"Always look on the bright side of life" and "Stay optimistic" make for nice T-shirt or greeting card sentiments, but the Securities and Exchange Commission (SEC) has rules that prevent public companies from letting optimism cloud their financial reporting.

It was because of those regulations that Sears Holdings (SHLDQ), the parent company of Sears and Kmart, had to make what's known as a "going concern" disclosure in its recent annual report. That's an official statement that the company believes it may not survive the coming year.

Public companies report results based on standards adopted by the Financial Accounting Standards Board (FASB). The FASB, a private organization, does not make rules or laws. The SEC, however, has the right to establish financial reporting standards and it has chosen to designate the ones created by the FASB as de facto law. According to PwC, a going concern disclosure must be made by a public company "when conditions give rise to substantial doubt about a company's ability to continue as a going concern within one year from the financial statement issuance date."

Sears, which had delivered an optimistic report on its revival efforts in mid-February, has seen its financial situation deteriorate to the point it had to issue what amounts to an official warning it may run out of money. In that March 21 SEC filing, the company acknowledged that its "historical operating results indicate substantial doubt exists related to the company's ability to continue as a going concern." While expressing optimism that the plans it has in the works could provide the money it needs, the chain also acknowledged that if it continues to experience operating losses (and there are very few reasons to expect it won't) and it can't sell off or leverage assets as planned, that it may not be able to secure funds needed to operate.

It's important to note that issuing a going concern notice does not guarantee a company will go out of business. Sears Holdings does have assets and real estate that could potentially generate the billions it needs to fund its losses and transformation, but this disclosure admits something Sears would rather not have to say publicly -- that its plans may not work and they are fairly tenuous in the first place.

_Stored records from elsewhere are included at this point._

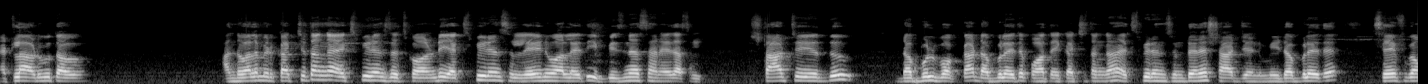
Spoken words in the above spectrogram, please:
ఎట్లా అడుగుతావు? అందువల్ల మీరు ఖచ్చితంగా ఎక్స్పీరియన్స్ తెచ్చుకోవాలండి. ఎక్స్పీరియన్స్ లేని వాళ్ళైతే ఈ బిజినెస్ అనేది అసలు స్టార్ట్ చేయొద్దు. డబ్బులు బొక్క డబ్బులు అయితే పోతాయి. ఖచ్చితంగా ఎక్స్పీరియన్స్ ఉంటేనే స్టార్ట్ చేయండి. మీ డబ్బులు అయితే సేఫ్గా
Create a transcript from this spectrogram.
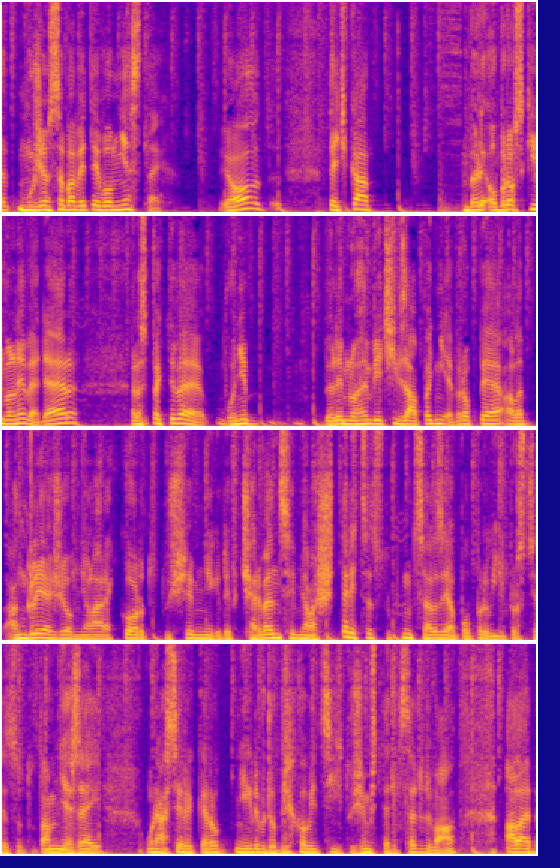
e, můžeme se bavit i o městech. Jo? Teďka byly obrovský vlny veder, respektive oni byli mnohem větší v západní Evropě, ale Anglie, že jo, měla rekord, tuším někdy v červenci, měla 40 stupňů Celsia poprvé, prostě co to tam měřej. U nás je rekord někdy v Dobřichovicích, tuším 42, ale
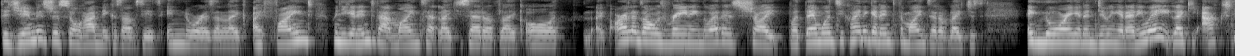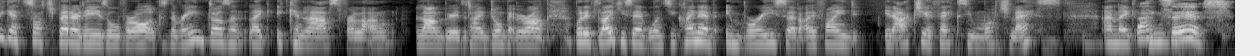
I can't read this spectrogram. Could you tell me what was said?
the gym is just so handy because obviously it's indoors and like I find when you get into that mindset like you said of like oh like Ireland's always raining, the weather's shite. But then once you kind of get into the mindset of like just ignoring it and doing it anyway, like you actually get such better days overall because the rain doesn't like it can last for long long periods of time. Don't get me wrong, but it's like you said, once you kind of embrace it, I find it actually affects you much less. Mm-hmm. And like that's things, it.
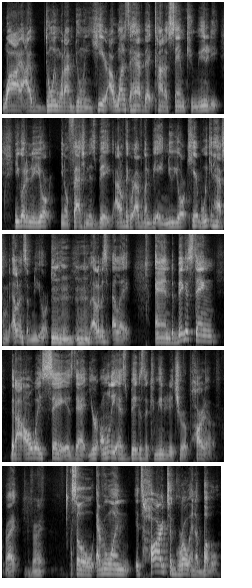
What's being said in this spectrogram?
why I'm doing what I'm doing here. I want us to have that kind of same community. You go to New York, you know, fashion is big. I don't think we're ever going to be a New York here, but we can have some of the elements of New York here, Mhm, some elements of LA. And the biggest thing that I always say is that you're only as big as the community that you're a part of, right? That's right. so everyone it's hard to grow in a bubble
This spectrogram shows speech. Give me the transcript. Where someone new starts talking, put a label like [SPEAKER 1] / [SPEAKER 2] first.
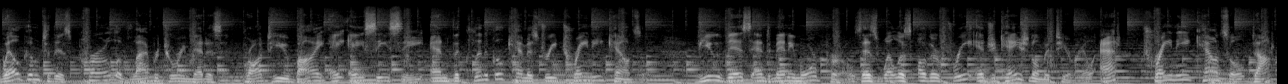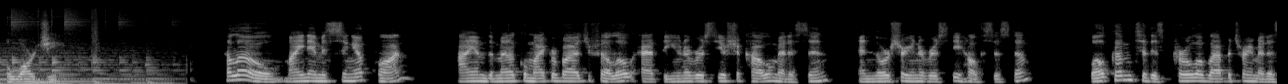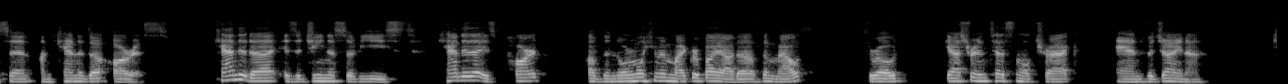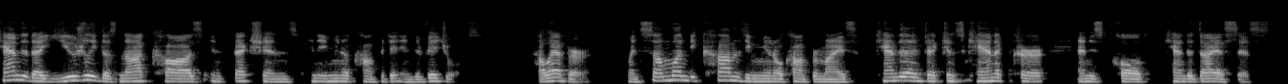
[SPEAKER 1] Welcome to this Pearl of Laboratory Medicine brought to you by AACC and the Clinical Chemistry Trainee Council. View this and many more pearls as well as other free educational material at traineecouncil.org.
[SPEAKER 2] Hello, my name is Seung Kwon. I am the Medical Microbiology Fellow at the University of Chicago Medicine and North Shore University Health System. Welcome to this Pearl of Laboratory Medicine on Candida auris. Candida is a genus of yeast. Candida is part of the normal human microbiota of the mouth, throat, gastrointestinal tract, and vagina. Candida usually does not cause infections in immunocompetent individuals. However, when someone becomes immunocompromised, Candida infections can occur and is called candidiasis.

The outside of a Sears.

Sears has admitted it may run out of cash. Image source: Sears.

Why keep bad news quiet?

In general, struggling companies want to keep the extent of their problems quiet. If it's well known that a chain may not survive, it can become a self-fulfilling prophecy. People may stop shopping there either because they are wary about being able to return merchandise or because they assume they will soon get better prices at a going-out-of-business sale. Shoppers may also stop buying gift cards, which essentially takes an interest-free loan away from the retailer.

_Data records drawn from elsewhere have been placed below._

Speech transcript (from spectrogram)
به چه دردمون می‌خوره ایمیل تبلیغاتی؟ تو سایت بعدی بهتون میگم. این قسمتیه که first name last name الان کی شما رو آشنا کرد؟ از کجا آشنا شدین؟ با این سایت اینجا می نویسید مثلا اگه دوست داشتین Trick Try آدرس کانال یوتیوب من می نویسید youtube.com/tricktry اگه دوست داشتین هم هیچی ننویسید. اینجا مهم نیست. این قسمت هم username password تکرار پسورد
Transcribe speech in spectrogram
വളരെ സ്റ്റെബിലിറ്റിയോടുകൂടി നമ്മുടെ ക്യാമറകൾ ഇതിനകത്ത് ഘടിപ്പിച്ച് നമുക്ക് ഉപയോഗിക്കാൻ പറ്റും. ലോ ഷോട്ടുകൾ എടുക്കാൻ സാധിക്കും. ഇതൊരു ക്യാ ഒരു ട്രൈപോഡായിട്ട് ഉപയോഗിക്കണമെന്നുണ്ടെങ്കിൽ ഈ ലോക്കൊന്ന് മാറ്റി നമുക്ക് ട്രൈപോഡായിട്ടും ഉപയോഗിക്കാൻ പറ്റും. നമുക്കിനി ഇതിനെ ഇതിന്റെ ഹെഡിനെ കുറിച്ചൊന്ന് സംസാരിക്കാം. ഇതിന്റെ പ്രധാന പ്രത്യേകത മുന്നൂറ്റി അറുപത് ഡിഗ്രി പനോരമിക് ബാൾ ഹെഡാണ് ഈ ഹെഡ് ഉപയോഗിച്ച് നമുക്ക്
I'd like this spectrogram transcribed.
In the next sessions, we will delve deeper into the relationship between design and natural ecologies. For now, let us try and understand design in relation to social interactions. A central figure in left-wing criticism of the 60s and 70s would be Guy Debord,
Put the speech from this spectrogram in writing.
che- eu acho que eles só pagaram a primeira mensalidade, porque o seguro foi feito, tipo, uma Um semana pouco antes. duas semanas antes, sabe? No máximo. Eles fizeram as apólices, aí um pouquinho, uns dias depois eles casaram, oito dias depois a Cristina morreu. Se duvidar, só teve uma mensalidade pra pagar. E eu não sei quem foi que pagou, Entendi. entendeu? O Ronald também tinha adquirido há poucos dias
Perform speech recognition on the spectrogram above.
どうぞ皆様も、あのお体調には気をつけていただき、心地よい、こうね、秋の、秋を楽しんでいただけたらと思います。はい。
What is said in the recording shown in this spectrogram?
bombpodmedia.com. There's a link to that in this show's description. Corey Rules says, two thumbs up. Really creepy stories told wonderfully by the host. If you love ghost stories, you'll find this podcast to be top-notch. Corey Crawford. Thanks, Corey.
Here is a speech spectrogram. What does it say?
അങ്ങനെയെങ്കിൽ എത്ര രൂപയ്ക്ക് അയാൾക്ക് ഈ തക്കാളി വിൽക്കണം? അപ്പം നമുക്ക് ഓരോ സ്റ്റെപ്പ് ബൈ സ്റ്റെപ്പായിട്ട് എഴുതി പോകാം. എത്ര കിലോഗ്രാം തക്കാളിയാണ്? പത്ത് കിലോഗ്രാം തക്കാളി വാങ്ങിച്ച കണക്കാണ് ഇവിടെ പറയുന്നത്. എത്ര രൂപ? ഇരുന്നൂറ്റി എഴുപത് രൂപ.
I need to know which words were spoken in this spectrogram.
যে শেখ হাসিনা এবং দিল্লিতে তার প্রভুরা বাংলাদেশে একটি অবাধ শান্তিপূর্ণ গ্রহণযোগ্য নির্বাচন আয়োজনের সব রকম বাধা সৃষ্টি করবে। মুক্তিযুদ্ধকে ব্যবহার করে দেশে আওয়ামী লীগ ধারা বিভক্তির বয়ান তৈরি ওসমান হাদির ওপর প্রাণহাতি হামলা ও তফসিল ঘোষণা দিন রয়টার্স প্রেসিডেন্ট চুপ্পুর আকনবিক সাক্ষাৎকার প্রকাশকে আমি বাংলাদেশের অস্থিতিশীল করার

The most serious consequence of having to publicly admit a retail chain may not survive is that vendors may no longer offer credit or favorable payment terms because they believe they won't get paid in full if the company goes bankrupt. When that happens, a retailer must pay up front for any goods or merchandise it receives. That can be a death blow, especially heading into the fourth quarter, where chains stock up on merchandise with the anticipation of paying for it by selling it during the busy holiday season.

What's next for Sears Holdings?

The chain and its CEO, Eddie Lampert, have gone to great pains to convince shareholders, vendors, and consumers that it has a viable plan to turn its business around. The company has over $13 billion in short- and long-term liabilities and it lost $607 million in 2016. That's up from $580 million the year before. In addition, Sears Holdings stores had a 10.3% drop in comparable-store sales in 2016 while overall revenue dropped by $1.2 billion.

Lampert, in the company's February update on "the next phase of its strategic transformation," made every effort to make it seem like good things were happening. In some ways, even though the company saw its share price jump after the report was released, the CEO's statement was a bit like talking about how nice your lawn looks while your house is burning down behind you.

"We significantly improved our operating performance and made progress toward profitability in the fourth quarter of 2016," he said. "In the first several weeks of 2017, we undertook a series of transactions to optimize our capital structure and unlock value across our wide range of assets. We also reached an agreement to amend our asset-based credit facility which further enhances our liquidity and financial flexibility."

That's certainly the glass half-full view while the going concern statement offers the glass half-empty view. Sears is not dead yet, but it's really sick and there are strong signs it may not pull through.